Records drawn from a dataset
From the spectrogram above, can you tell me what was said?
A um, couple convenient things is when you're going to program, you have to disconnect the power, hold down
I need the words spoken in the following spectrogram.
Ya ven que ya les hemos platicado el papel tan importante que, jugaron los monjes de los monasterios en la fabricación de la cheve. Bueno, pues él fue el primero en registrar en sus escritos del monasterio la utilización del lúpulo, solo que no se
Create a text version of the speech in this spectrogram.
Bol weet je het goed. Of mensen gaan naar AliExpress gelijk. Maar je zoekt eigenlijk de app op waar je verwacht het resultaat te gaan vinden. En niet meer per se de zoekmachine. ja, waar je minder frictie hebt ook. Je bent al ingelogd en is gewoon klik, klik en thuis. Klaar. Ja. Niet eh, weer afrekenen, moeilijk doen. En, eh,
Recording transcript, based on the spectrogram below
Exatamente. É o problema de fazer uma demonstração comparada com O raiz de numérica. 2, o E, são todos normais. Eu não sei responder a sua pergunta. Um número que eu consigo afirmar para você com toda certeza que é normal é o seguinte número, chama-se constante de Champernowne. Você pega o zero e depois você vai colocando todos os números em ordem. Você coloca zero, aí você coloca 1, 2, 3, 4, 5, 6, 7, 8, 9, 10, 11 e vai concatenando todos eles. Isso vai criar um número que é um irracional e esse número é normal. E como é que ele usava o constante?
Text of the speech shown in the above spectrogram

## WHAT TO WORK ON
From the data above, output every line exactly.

## ANSWER AREA
From the spectrogram above, can you tell me what was said?
A um, couple convenient things is when you're going to program, you have to disconnect the power, hold down
I need the words spoken in the following spectrogram.
Ya ven que ya les hemos platicado el papel tan importante que, jugaron los monjes de los monasterios en la fabricación de la cheve. Bueno, pues él fue el primero en registrar en sus escritos del monasterio la utilización del lúpulo, solo que no se
Create a text version of the speech in this spectrogram.
Bol weet je het goed. Of mensen gaan naar AliExpress gelijk. Maar je zoekt eigenlijk de app op waar je verwacht het resultaat te gaan vinden. En niet meer per se de zoekmachine. ja, waar je minder frictie hebt ook. Je bent al ingelogd en is gewoon klik, klik en thuis. Klaar. Ja. Niet eh, weer afrekenen, moeilijk doen. En, eh,
Recording transcript, based on the spectrogram below
Exatamente. É o problema de fazer uma demonstração comparada com O raiz de numérica. 2, o E, são todos normais. Eu não sei responder a sua pergunta. Um número que eu consigo afirmar para você com toda certeza que é normal é o seguinte número, chama-se constante de Champernowne. Você pega o zero e depois você vai colocando todos os números em ordem. Você coloca zero, aí você coloca 1, 2, 3, 4, 5, 6, 7, 8, 9, 10, 11 e vai concatenando todos eles. Isso vai criar um número que é um irracional e esse número é normal. E como é que ele usava o constante?
Text of the speech shown in the above spectrogram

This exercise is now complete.